Updates - developer chats, switch scores, and theophylline aptamer puzzles!

Hi all,

Just a few quick notes in reference to last week’s chat between the developers and the players.

  1. Tentatively, we are planning on having chats between developers and players every other week. This means our next meeting will likely be on Wednesday, November 14, at 3:00 pm PST. We will confirm that soon - and looking forward to it!

  2. As mentioned, the EteRNA team is planning on revising the scoring function for switch puzzles. While the new rules are not finalized yet, we feel that our current scoring scheme is a bit too harsh - we think that the new scoring system will be more fair AND generally result in higher scores for designs that correctly form the FMN aptamer. Look for an update on that within a week or so - no word yet on whether or not old puzzles will be re-scored.

  3. We also mentioned that we are are pursuing other ligand-binding aptamers to drive RNA switches. We will start by focusing on the molecule theophylline - just like with FMN, there is a tight-binding aptamer for theophylline that we can plug into lots of different structures. For now, and the near future, we will mostly still work on FMN in the lab; theophylline puzzles will be restricted to the challenge section. One day, they will become lab puzzles, though!

All these sound awesome!

Sounds great :slight_smile:


Ok, just wanted to confirm that we will indeed have the next developers’ chat at 3 PM PST next Wednesday, November 14.

See you there!

Is this chat going to have a specific theme or topic?

Tom, re scoring, please read the forum topic “Lab Scoring - a Mystery?” if you haven’t already. Thanks.

Hope I can make it.

In roughly one hour…

From Design of Multistable RNA:

Using an intersecting graph theory algorithm–

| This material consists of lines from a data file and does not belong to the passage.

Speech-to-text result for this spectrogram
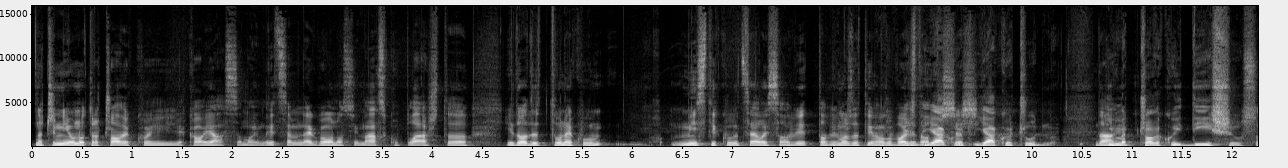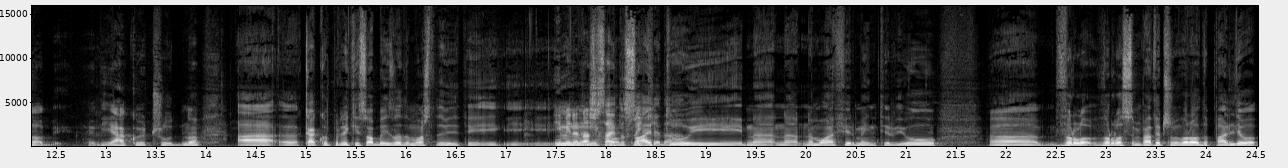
znači nije unutra čovek koji je kao ja sa mojim licem, nego on nosi masku, plašt uh, i dode tu neku mistiku u celoj sobi, to bi možda ti mogo bolje Jeste, da jako, je, opišeš. jako je čudno. Da. Ima čovek koji diše u sobi. Jako je čudno. A uh, kako otprilike soba izgleda možete da vidite i, i, i i na našem njihovom sajtu slike, da. sajtu i na, na, na moje firme intervju. Uh, vrlo, vrlo simpatično, vrlo dopadljivo.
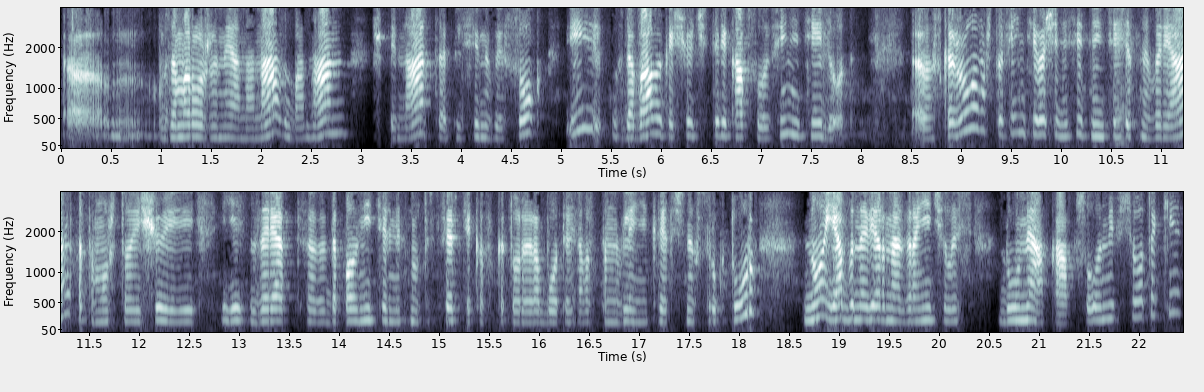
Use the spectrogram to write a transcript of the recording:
э, замороженный ананас, банан, шпинат, апельсиновый сок и вдобавок еще 4 капсулы финити и лед. Э, скажу вам, что Финти вообще действительно интересный вариант, потому что еще и есть заряд дополнительных нутрицептиков, которые работают на восстановление клеточных структур, но я бы, наверное, ограничилась двумя капсулами все-таки.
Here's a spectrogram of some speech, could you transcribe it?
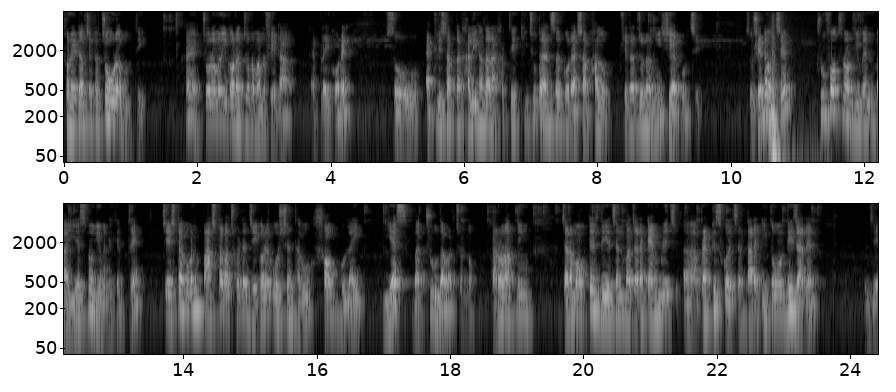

"The procedure defined…was implemented using the scripting language Perl. This allows easy modifications…
On the other hand, the program makes use of the C routines of the Vienna RNA Package (via a Perl extension module)
, and thus has access to fast routines for computation of RNA secondary structures and base-pairing probabilities.

For the small example [33-nt]…the program takes about 1.3 s per sequence on a 333 MHz Pentium II.
While manual design is not too hard for such an example, the optimization procedure yields significantly
better sequences. For the 115-nt SV11 example…it designs one sequence in about 10 min."

So, a 3 GHz dual or quad processor should do our switch labs in 15-60 seconds by my estimation.

Got my attention!